Safe Streets and Roads for All Fiscal Year 2023 Implementation Grant Awards, USDOT

We wrote a letter of support for this project because we believe it “will substantially reduce the risk of countless vulnerable roadway users being killed or injured at intersections in Detroit and it will help realize the region’s vision for improved transit.”

City of Dearborn

A major streetscape of Warren Avenue in Dearborn (near the Joe Louis Greenway) was also awarded $24.9 million.
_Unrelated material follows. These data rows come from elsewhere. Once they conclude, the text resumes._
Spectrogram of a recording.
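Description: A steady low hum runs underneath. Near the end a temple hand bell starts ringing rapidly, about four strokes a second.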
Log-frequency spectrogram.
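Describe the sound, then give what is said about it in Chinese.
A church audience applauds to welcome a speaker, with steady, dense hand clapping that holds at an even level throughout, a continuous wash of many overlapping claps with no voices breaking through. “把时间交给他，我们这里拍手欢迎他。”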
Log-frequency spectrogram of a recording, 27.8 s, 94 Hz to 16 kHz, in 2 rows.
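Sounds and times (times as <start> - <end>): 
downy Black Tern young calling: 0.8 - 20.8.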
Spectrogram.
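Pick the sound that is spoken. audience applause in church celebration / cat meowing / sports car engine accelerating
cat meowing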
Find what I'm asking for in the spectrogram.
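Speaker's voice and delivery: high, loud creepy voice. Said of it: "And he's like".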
The City of Dearborn, Michigan, is awarded funds for a road diet that focuses on a dual lane reduction on Warren Avenue. This 2-mile stretch of road currently hosts five lanes of traveling traffic and is a thoroughfare used to get to Detroit, Canada, and the Detroit Metro Airport. This project includes three primary objectives. First, the narrowing of Warren Avenue to calm traffic through the district. Second, infrastructural updates to the streetscape to incorporate a new demarcated bike lane and plant buffer to mitigate flood waters as well as beautify the grey urban area. Finally, this project will reimagine the streetscape with new LED lighting, which will lower the carbon footprint in the area, improve safety, and enhance visibility for pedestrians and motorists alike.

Safe Streets and Roads for All Fiscal Year 2023 Implementation Grant Awards, USDOT
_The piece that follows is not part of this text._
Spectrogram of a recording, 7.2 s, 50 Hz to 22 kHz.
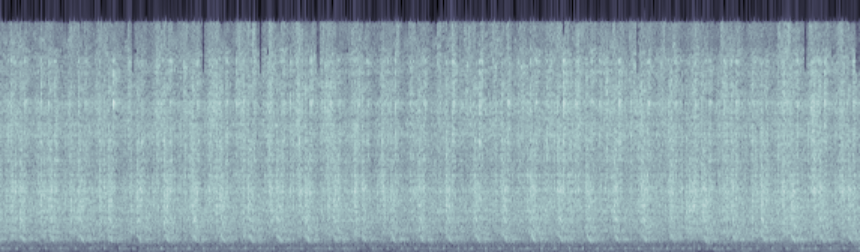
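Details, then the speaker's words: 1997 Polaris Magnum 425 6x6 ATV after carb cleaning: rough uneven rasping run with sharp pops backfiring through the carb; owner suspects worn cam lobe. "oh it's running backf firing through the carb you can see that's not good so more than likely the cam lobe is worn out"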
SEMCOG received $10 million for their “Safe Streets Now: Making Southeast Michigan roads safer for people of all ages and abilities” project.
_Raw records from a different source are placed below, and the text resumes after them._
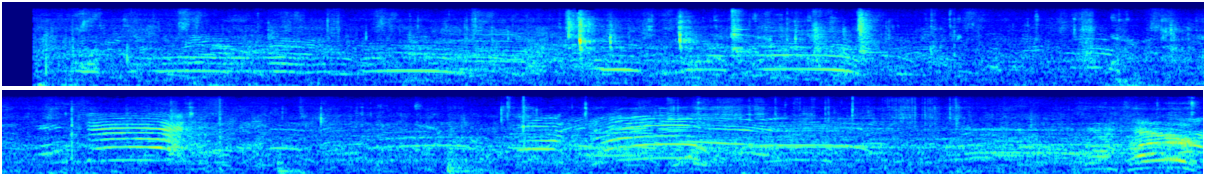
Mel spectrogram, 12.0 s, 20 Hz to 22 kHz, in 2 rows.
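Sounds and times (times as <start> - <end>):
low crowd hubbub: 0.2 - 12.0.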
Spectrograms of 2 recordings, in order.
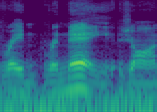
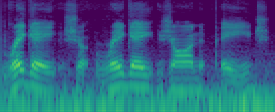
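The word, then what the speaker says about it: Regé-Jean Page: I think I said Renee Jean in one of my previous videos. The correct pronunciation is Reggae Jean Page, right, from Bridgerton.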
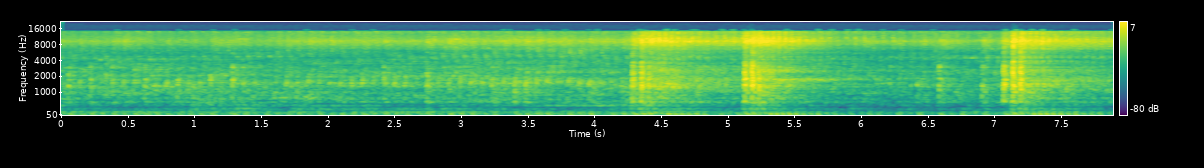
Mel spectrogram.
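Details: Vario 125 scooter at idle: three sharp creaking cracks over eight seconds from the belt-drive side, so something in the CVT is creaking.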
This award will be used by the Southeast Michigan Council of Governments (SEMCOG) to complete demonstration activities focused on vulnerable road users. Demonstration activities will be located in equity emphasis areas, the High Injury Network, and/or Bicycle and Pedestrian Demand Areas. Examples of demonstration countermeasures that will be installed include bike lanes, cycle tracks, bulb outs, speed humps, pedestrian refuge islands, gateway treatments, and enhanced crosswalk pavement markings using temporary materials such as paint, bollards, planter boxes, and rubber curbs to separate users in space and time, and reduce impact forces through reducing speeds.

US DOT Notice of Award

Our letter of support stated that is “is a great opportunity to reduce traffic violence through a Safe Systems Approach – and we fully support that.”

SEMCOG confirmed to us that the City of Detroit would be eligible for this funding as well.

Action Planning

Other SS4A grants were awarded to nearby cities for developing new action plans, including Dearborn Heights “Safe Streets 4 Dearborn Heights” which received $396,700.

Other Metro Detroit cities also receiving this funding include Canton, Garden City, Inkster, Mount Clemens, Novi, Pontiac, Wayne and Westland.

Wayne County received $1 million to develop a “Comprehensive Safety Action Plan” as well.

Note: While these funding announcements are certainly positive, Metro Detroit received these competitive grants due to our region’s unsafe roads. If we had safer roads and had reached Vision Zero, we wouldn’t be receiving this much help from the US DOT.